Cliff Edwards’ 1940s song, “When You Wish Upon A Star,” has been the overall spirit mantra of Disney. Its notes are at the beginning of every feature, cruise line, and theme park. It is there to invoke a sense of childlike wonder throughout the existence of the company itself. Within celebrating its 100th anniversary, we all can share many stories that have inspired, made us emotional, and shaped our outlooks on what is possible in the realm of fantasy. They are still being passed down through generations (and even remade and tweaked), so Wish’s existence to remind everybody of that isn’t as effective. What exists is a skeleton of a story full of nostalgic figures that look to hold your attention under the furniture arrives.
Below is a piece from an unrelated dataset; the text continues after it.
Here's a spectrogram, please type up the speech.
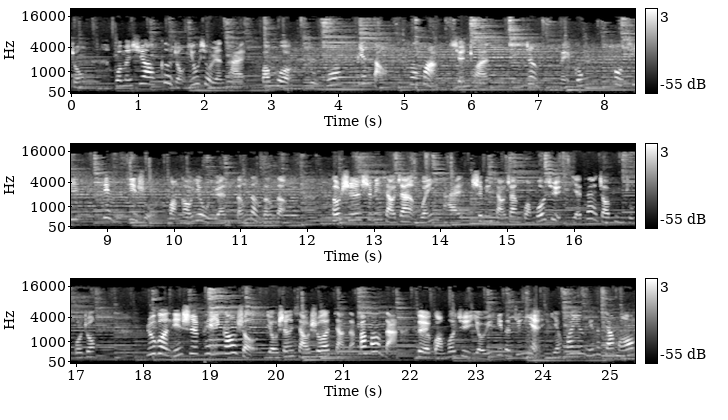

For those new to the Disney ethos, it will serve as a primer to the many decades of characters its creators have released into the world. Otherwise, this particular tale is perhaps the entity reminding itself of its history and that it can still do the things it has done in the past. The beautiful magic kingdom of Rosas is the land where dreams live and breathe. Citizens venture there for its safe and bountiful landscape under the watchful eye of King Magnifico (voiced by Chris Pine). The tradeoff goes a little something like this. You come to Rosas, where you won’t have to worry or want for anything ever again. That’s with the understanding that you are to give your wish (your greatest desire or purpose) to Magnifico.
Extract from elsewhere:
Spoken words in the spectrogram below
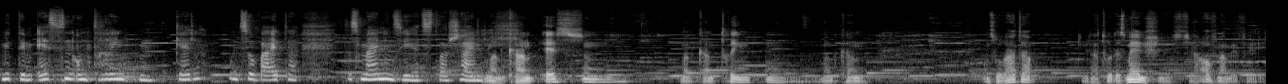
Mit dem Essen und Trinken, gell? Und so weiter. Das meinen Sie jetzt wahrscheinlich. Man kann essen, man kann trinken, man kann und so weiter. Die Natur des Menschen ist sehr aufnahmefähig,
His immense powers of sorcery keep these wishes in blue orbs for safekeeping (because you want to keep your dream out of the way of the pesky, depressing ways of the world). Every year, there’s a ceremony where Magnifico grants specific wishes based on what he deems workable to the community. I don’t think this is the feeling writers Jennifer Lee and Allison Moore intended, but there doesn’t feel like there is an upside to this deal. Magnifico is charismatic and portrays himself as looking out for the mass populous. But why does one person get to deem the wishes worthy of being granted?
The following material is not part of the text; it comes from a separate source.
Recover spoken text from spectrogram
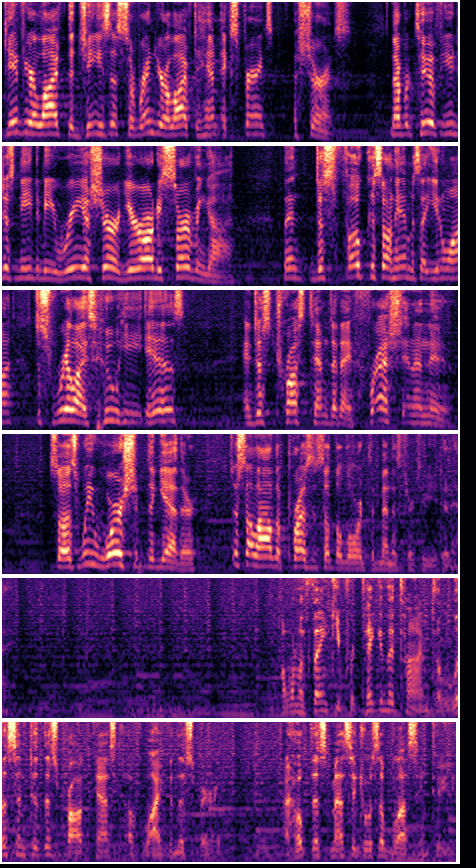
Give your life to Jesus, surrender your life to Him, experience assurance. Number two, if you just need to be reassured, you're already serving God then just focus on Him and say, you know what? Just realize who He is and just trust Him today, fresh and anew. So as we worship together, just allow the presence of the Lord to minister to you today. I want to thank you for taking the time to listen to this broadcast of Life in the Spirit. I hope this message was a blessing to you.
That’s where the upbeat and whipsmart Asha (Ariana DeBose) comes in. It’s a big day for a couple of reasons. Her grandfather, Sabino (Victor Garber), is about to celebrate his 100th birthday; perhaps it’s the day he gets his wish granted. She’s also one of the frontrunners for being Magnifico’s apprentice. She has all the intentions of the world to help not only Sabino, but many of the Rosas faithful. Her late father taught her that wishes are made conventionally (on a star!).
Her way of thinking runs afoul of the mission statement of Magnifico and justifiably so. She becomes dejected when they fall out and does what her father told her to do. Down comes a cute little star with powers. With its stardust, miraculous things happen – fruits grow enormous, and animals start talking independently (including Asha’s goat, Valentino) (Alan Tudyk). Who outwishes the wish giver? Thus, the overall conflict comes into place, which also feels like a self-parody of the company. In the need for more power, Magnifico then turns to dark magic reminiscent of something Maleficent would use. If his character is supposed to be a metaphor for Disney, Wish indirectly says they are the corporate holders of our dreams, and they could grant them.
If we are supposed to be Asha and her friends, it also feels that another message is for us to untether ourselves from that. It’s an odd dichotomy for a film that’s essentially a celebratory pat on the back for its IP history. Wish’s 2-D/3-D animation style makes for some beautiful moments, particularly regarding the overview of Rosas and the musical numbers where many characters are on the screen simultaneously. Songs like “This Wish” and “Knowing What I Know Now” (soundtrack written by Julia Michaels and Benjamin Rice) are a cross between more pop-leaning formulas and the usual rousing Disney numbers of the past.
It’s not as if Disney doesn’t know how to love on its accolades. They just did it with the short Once Upon A Studio. Wish is where they allowed the celebration to get in the way of telling the stories they have always managed to bring home.